My Right Foot

At Morgen's request, I'm giving an update on the black-crowned night-heron foot.

First, I have to tell everyone that according to the Migratory Bird Treaty Act you cannot have parts of native birds in your possession (even if you just found them on the ground without state and federal permits). I have an umbrella permit through The Raptor Center. I can have in my possession for education some of the most illegal bird parts out there--eagle parts by using their permits. Now, if you're reading this thinking, "Holy cow, I have a stock pile of cardinal feathers, I gotta flush 'em quick!!" Don't be alarmed. This treaty is in place to prevent poaching, let's face it, it's hard to prove poaching unless it's witnessed, so this is a tool for Fish and Wildlife to get someone suspected of poaching if they have parts without a permit. It's generally not abused, otherwise second graders across the country would be hauled in on a regular basis for every blue jay feather they find.

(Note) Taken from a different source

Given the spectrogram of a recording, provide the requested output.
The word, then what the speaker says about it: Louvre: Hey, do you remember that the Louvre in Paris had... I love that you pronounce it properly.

So, back to the heron foot. I tried to dry the foot in my office with nasty, smelly results but thanks to Morgen, I put it in some silica gel in a plastic bag and it worked great.

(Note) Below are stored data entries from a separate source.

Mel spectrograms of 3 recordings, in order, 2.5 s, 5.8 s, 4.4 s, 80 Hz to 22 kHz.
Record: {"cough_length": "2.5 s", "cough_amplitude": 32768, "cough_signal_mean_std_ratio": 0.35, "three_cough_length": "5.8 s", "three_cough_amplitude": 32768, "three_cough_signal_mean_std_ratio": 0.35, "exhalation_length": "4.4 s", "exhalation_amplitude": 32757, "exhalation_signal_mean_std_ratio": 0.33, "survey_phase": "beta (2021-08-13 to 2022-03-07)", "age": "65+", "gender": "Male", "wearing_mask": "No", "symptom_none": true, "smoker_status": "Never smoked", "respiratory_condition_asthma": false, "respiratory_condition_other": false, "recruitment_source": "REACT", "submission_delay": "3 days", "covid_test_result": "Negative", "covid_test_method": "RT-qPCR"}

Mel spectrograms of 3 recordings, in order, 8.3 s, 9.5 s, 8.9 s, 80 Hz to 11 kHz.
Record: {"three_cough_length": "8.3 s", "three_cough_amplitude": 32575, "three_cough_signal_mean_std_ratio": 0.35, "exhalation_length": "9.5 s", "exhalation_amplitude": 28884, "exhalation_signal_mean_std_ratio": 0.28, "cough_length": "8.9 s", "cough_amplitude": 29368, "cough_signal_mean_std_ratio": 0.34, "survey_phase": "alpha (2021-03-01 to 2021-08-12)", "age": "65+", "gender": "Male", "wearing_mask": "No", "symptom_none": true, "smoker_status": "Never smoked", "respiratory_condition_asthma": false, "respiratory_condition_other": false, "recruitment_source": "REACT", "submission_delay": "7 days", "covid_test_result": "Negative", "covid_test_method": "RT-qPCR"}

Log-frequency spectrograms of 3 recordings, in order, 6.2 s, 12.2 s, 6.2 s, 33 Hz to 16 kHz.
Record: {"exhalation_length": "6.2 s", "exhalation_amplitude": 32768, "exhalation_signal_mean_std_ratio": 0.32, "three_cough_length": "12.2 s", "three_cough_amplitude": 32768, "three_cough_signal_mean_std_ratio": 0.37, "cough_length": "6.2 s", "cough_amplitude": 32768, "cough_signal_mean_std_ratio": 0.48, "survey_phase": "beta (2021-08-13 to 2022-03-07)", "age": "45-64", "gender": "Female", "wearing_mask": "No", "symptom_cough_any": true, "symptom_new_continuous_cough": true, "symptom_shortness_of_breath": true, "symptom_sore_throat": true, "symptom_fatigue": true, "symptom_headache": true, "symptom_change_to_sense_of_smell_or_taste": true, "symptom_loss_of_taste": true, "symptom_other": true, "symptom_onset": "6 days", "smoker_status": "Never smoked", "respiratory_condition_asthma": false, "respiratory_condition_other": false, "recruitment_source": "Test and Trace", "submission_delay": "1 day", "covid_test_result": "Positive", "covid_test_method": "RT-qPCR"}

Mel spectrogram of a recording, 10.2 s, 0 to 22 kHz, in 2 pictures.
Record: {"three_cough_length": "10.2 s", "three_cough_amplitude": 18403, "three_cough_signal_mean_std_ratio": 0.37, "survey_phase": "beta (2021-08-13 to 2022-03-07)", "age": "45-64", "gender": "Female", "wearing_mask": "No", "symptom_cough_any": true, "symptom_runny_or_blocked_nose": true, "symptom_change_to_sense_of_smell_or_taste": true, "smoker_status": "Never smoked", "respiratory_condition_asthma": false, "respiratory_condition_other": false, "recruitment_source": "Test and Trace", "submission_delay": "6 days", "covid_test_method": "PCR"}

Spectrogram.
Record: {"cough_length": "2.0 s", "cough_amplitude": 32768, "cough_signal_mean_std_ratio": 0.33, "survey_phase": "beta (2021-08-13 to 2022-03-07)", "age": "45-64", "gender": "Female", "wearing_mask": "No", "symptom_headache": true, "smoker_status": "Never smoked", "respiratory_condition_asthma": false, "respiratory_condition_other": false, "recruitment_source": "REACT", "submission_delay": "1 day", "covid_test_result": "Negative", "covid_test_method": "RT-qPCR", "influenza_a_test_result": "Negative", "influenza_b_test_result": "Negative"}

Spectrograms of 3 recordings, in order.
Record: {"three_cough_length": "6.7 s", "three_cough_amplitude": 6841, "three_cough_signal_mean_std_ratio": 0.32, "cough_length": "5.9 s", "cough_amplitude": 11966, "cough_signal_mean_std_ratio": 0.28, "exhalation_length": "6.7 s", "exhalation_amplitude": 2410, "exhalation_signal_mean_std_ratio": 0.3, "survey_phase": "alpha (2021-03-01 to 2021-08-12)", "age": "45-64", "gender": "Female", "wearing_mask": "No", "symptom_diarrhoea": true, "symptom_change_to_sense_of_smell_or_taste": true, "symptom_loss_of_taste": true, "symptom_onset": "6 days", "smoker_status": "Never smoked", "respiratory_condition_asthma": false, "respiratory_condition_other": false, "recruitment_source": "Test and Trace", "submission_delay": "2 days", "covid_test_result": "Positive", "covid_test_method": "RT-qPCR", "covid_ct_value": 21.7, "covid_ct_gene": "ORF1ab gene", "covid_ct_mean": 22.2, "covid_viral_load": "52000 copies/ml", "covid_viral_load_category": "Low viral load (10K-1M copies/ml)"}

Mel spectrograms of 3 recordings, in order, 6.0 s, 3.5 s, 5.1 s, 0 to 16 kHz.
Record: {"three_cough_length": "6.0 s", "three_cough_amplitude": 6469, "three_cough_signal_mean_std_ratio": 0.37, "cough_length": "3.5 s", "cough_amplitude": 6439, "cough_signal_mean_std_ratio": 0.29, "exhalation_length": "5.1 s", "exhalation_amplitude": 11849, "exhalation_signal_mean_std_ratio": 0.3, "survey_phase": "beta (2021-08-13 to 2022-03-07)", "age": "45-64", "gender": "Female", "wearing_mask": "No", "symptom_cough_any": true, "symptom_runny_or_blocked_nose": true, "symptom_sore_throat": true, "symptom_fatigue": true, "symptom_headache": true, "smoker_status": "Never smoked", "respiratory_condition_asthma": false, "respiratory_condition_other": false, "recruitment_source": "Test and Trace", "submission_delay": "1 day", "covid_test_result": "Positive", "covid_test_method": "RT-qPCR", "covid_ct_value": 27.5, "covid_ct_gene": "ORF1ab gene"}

Here is my beautiful heron foot, dried in all it's glory. This will be a great prop for explaining why both herons and osprey are predators, but what's different--the feet for one thing. A heron's not going to get fish by using it's feet like an osprey does.

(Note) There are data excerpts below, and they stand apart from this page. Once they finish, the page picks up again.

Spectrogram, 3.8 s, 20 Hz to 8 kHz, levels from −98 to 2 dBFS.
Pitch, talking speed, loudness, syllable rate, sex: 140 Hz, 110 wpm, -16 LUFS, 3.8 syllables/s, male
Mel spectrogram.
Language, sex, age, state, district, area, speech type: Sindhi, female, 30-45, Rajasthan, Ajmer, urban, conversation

When I was in Maine our group found that washed up sooty shearwater and our guide was kind enough to cut the head off for me. I stopped and got some more silica gel and packed it in my carry on. I didn't have any permits with me so I was curious if I would get this past security. Of course my carry on was flagged at the Bangor Airport--I wondered if they thought the baggy full of a whitish substance was some type of drug? The screener pulled out the bag and raised an eyebrow. "It's got a bird head in it, see?" and I jiggled the bag to reveal the bird head. "I'm drying it out."

"Ma'am," he started, "we're not allowed to let you touch this table, but I'm going to make an exception and have you repack this bag."

So, for those curious, it is possible to get a sooty shearwater head past airport security without too much of a fuss. Here's the dried head, not too bad and more importantly, not too smelly.

I have the head in the bag about three weeks and took it out today. Some of gel is still a little grainy in the cranial cavity... say that five times fast.

Again, another tool for showing a predatory bird with a hooked beak but is still different from raptors. Hm, maybe I'll start doing the duck thing that WildBird on the Fly does, only with the sooty shearwater head. Will I be able to get wacky photos of people posing with my head?